» **WHAT TO PRODUCE**
Below is a set of entries; give all of them again exactly.

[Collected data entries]
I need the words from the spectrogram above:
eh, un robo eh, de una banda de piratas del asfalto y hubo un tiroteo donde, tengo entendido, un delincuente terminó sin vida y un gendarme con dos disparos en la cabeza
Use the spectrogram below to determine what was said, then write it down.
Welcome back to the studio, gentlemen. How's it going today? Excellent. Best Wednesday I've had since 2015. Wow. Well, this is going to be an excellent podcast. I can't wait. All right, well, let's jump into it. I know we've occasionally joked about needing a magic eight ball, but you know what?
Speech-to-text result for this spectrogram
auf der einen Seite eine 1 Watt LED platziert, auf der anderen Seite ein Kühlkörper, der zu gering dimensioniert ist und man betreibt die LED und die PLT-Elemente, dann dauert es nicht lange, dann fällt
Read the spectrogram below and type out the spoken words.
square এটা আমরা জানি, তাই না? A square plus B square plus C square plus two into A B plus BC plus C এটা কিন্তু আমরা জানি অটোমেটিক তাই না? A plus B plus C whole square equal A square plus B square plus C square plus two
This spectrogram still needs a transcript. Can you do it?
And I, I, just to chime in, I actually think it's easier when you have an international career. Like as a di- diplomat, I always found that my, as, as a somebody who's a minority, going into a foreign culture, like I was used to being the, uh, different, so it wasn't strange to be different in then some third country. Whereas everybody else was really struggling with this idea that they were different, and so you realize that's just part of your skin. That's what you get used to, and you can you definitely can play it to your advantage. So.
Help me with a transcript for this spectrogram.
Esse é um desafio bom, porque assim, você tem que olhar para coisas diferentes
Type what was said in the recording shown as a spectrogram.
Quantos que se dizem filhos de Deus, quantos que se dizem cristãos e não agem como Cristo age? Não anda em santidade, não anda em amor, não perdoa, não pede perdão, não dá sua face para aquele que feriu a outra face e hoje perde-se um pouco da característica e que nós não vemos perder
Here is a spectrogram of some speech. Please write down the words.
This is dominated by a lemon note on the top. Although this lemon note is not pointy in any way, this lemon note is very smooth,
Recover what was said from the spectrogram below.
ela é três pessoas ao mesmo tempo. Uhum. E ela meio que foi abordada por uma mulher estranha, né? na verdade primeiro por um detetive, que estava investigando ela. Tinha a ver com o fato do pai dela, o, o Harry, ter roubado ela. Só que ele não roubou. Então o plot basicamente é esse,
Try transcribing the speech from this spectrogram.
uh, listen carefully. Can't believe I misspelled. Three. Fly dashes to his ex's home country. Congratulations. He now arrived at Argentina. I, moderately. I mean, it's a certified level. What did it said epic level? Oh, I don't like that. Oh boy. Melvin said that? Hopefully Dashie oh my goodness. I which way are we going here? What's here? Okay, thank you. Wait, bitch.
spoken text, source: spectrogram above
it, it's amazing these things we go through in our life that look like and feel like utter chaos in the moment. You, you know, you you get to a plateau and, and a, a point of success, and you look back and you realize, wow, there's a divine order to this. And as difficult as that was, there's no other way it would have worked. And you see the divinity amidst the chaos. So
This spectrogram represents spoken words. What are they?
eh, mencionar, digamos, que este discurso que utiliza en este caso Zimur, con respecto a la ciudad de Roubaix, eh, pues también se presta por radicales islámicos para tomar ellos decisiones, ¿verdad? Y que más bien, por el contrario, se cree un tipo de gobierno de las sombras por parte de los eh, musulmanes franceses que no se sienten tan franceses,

» **RESULT FOR THIS EXERCISE**
I need the words from the spectrogram above:
eh, un robo eh, de una banda de piratas del asfalto y hubo un tiroteo donde, tengo entendido, un delincuente terminó sin vida y un gendarme con dos disparos en la cabeza
Use the spectrogram below to determine what was said, then write it down.
Welcome back to the studio, gentlemen. How's it going today? Excellent. Best Wednesday I've had since 2015. Wow. Well, this is going to be an excellent podcast. I can't wait. All right, well, let's jump into it. I know we've occasionally joked about needing a magic eight ball, but you know what?
Speech-to-text result for this spectrogram
auf der einen Seite eine 1 Watt LED platziert, auf der anderen Seite ein Kühlkörper, der zu gering dimensioniert ist und man betreibt die LED und die PLT-Elemente, dann dauert es nicht lange, dann fällt
Read the spectrogram below and type out the spoken words.
square এটা আমরা জানি, তাই না? A square plus B square plus C square plus two into A B plus BC plus C এটা কিন্তু আমরা জানি অটোমেটিক তাই না? A plus B plus C whole square equal A square plus B square plus C square plus two
This spectrogram still needs a transcript. Can you do it?
And I, I, just to chime in, I actually think it's easier when you have an international career. Like as a di- diplomat, I always found that my, as, as a somebody who's a minority, going into a foreign culture, like I was used to being the, uh, different, so it wasn't strange to be different in then some third country. Whereas everybody else was really struggling with this idea that they were different, and so you realize that's just part of your skin. That's what you get used to, and you can you definitely can play it to your advantage. So.
Help me with a transcript for this spectrogram.
Esse é um desafio bom, porque assim, você tem que olhar para coisas diferentes
Type what was said in the recording shown as a spectrogram.
Quantos que se dizem filhos de Deus, quantos que se dizem cristãos e não agem como Cristo age? Não anda em santidade, não anda em amor, não perdoa, não pede perdão, não dá sua face para aquele que feriu a outra face e hoje perde-se um pouco da característica e que nós não vemos perder
Here is a spectrogram of some speech. Please write down the words.
This is dominated by a lemon note on the top. Although this lemon note is not pointy in any way, this lemon note is very smooth,
Recover what was said from the spectrogram below.
ela é três pessoas ao mesmo tempo. Uhum. E ela meio que foi abordada por uma mulher estranha, né? na verdade primeiro por um detetive, que estava investigando ela. Tinha a ver com o fato do pai dela, o, o Harry, ter roubado ela. Só que ele não roubou. Então o plot basicamente é esse,
Try transcribing the speech from this spectrogram.
uh, listen carefully. Can't believe I misspelled. Three. Fly dashes to his ex's home country. Congratulations. He now arrived at Argentina. I, moderately. I mean, it's a certified level. What did it said epic level? Oh, I don't like that. Oh boy. Melvin said that? Hopefully Dashie oh my goodness. I which way are we going here? What's here? Okay, thank you. Wait, bitch.
spoken text, source: spectrogram above
it, it's amazing these things we go through in our life that look like and feel like utter chaos in the moment. You, you know, you you get to a plateau and, and a, a point of success, and you look back and you realize, wow, there's a divine order to this. And as difficult as that was, there's no other way it would have worked. And you see the divinity amidst the chaos. So
This spectrogram represents spoken words. What are they?
eh, mencionar, digamos, que este discurso que utiliza en este caso Zimur, con respecto a la ciudad de Roubaix, eh, pues también se presta por radicales islámicos para tomar ellos decisiones, ¿verdad? Y que más bien, por el contrario, se cree un tipo de gobierno de las sombras por parte de los eh, musulmanes franceses que no se sienten tan franceses,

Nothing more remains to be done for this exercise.